Do we need HR? How the function has developed
Paul Sparrow, November 18, 2014
In the Centre for Performance-Led HR’s latest book, Do we need HR: Repositioning People Management For Success, we ask some tough questions of HR functions. Our provocation is as old as the hills, but the context for HR delivery models is new.
The demand-pattern for professional knowledge inside organisations is changing, with a “hollowing out” and thinning down of the level and depth of knowledge for many existing functions that can be afforded in-house – but a strategic upskilling of the way such component knowledge is built into cross-functional insight.
Much “middle tier” skill can be handled on an as-needed basis by specialized and dedicated providers (commoditised knowledge around generic processes such as change, performance, talent and resourcing management) and remaining processes “leaned”.
What remains is traditional personnel management (but now highly e-enabled) and a pool of HR business partners, who arguably might go native and be owned by the line. They tell HR what is needed by their internal (and increasingly multiple-organisation) clients, rather than enforce standardised HR processes.

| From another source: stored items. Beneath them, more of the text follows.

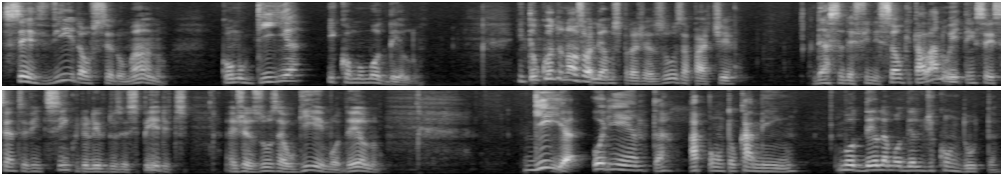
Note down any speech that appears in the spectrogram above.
servir ao ser humano como guia e como modelo. Então, quando nós olhamos para Jesus a partir dessa definição que está lá no item 625 do Livro dos Espíritos, né, Jesus é o guia e modelo. Guia orienta, aponta o caminho, modelo é modelo de conduta.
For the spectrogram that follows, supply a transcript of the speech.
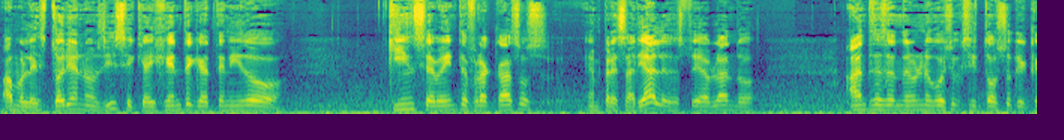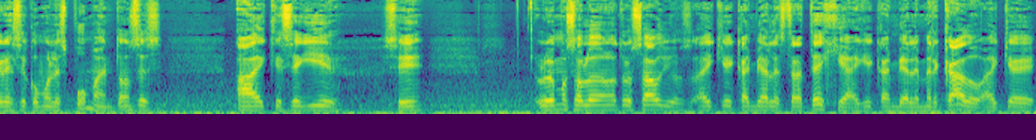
Vamos, la historia nos dice que hay gente que ha tenido 15, 20 fracasos empresariales, estoy hablando, antes de tener un negocio exitoso que crece como la espuma. Entonces, hay que seguir, ¿sí? Lo hemos hablado en otros audios, hay que cambiar la estrategia, hay que cambiar el mercado, hay que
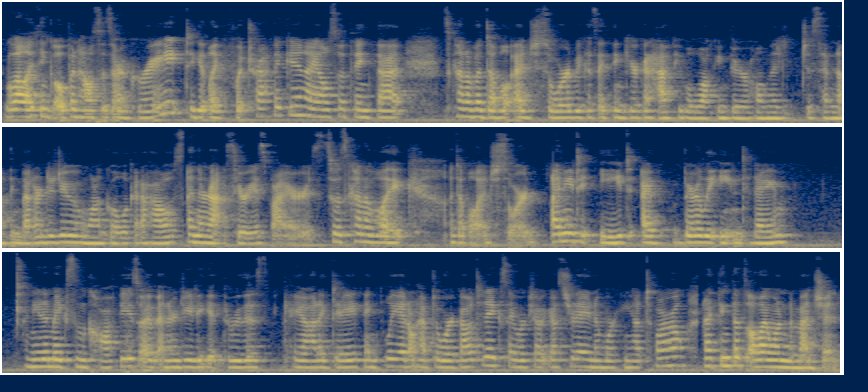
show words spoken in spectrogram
while I think open houses are great to get like foot traffic in, I also think that it's kind of a double-edged sword because I think you're gonna have people walking through your home that just have nothing better to do and wanna go look at a house and they're not serious buyers. So it's kind of like a double-edged sword. I need to eat. I've barely eaten today. I need to make some coffee so I have energy to get through this chaotic day. Thankfully, I don't have to work out today because I worked out yesterday and I'm working out tomorrow. I think that's all I wanted to mention.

Much of the “strategic” element no longer needs to belong to HR. There are six performance challenges organisations need to solve: productivity, innovation, customer centricity, lean delivery, global capability and data-driven insight or analytics. They are all cross-functional problems. They sit “above” the HR function (and the other support functions as well). They require cross-business division experience and analysis – so even the best business-embedded HR business partners are too narrow.
Consider the productivity challenge – the solution requires better combinations of space, design, data, technology, systems and people. Data might be held by operations, intellectual models are influenced by technology management and economics, and whilst HR can wield insight into organisation, job design, motivation and skills resourcing, so too these days can most of the other traditional functions.
Organisations, then, are building new “networks” of specialist knowledge, and thinking beyond the traditional functions. The same applies to the other five performance challenges. We lay out many of the people and organization dimensions of these business challenges in the book.
The question for organisations is this. Do you want to “clone” people with this insight in every function – HR has its specialists in productivity, innovation and so forth, and so does operations, marketing, IT, finance ? Or do you “lean” this knowledge out from the functions and build new policy and project directorates above the functions, stripping out their need to replicate it? Think of the analytics debate – do you create a business intelligence unit that feeds from and into the contributing data functions (like HR) or does HR try and emulate analytics capability itself and undertake a parallel journey?
The “hollowing out” element comes from the way that HR might align its traditional centres of expertise against these “higher order” challenges. Each performance challenge of course has implications for rewards, engagement, talent, organization development, but it needs different combinations of each expertise.
HR is having to “mix and match” its traditional centres of expertise much more flexibly to match demand. And that changes their importance in the pecking order, and the power relationships within the HR delivery model. The centres risk being seen as over-siloed, too process driven, and not able to contribute the generic business model acumen that is being asked of them.
The traditional Ulrich model (a professional service and centre of competence way of thinking about HR) has served HR well for nigh on 20 years, but no longer matches the challenges that have to be managed.
Managing HR as a business, stripping out transactional costs and redeploying resources to embedded professionals has largely been handled, (hopefully) successfully. Now new hybrid skills and breeds of professional are highly sought after. A new world beckons.
Paul Sparrow is the director of the Centre for Performance-Led HR at Lancaster University Management School. He is ranked 10th on the HR Most Influential UK Thinkers list.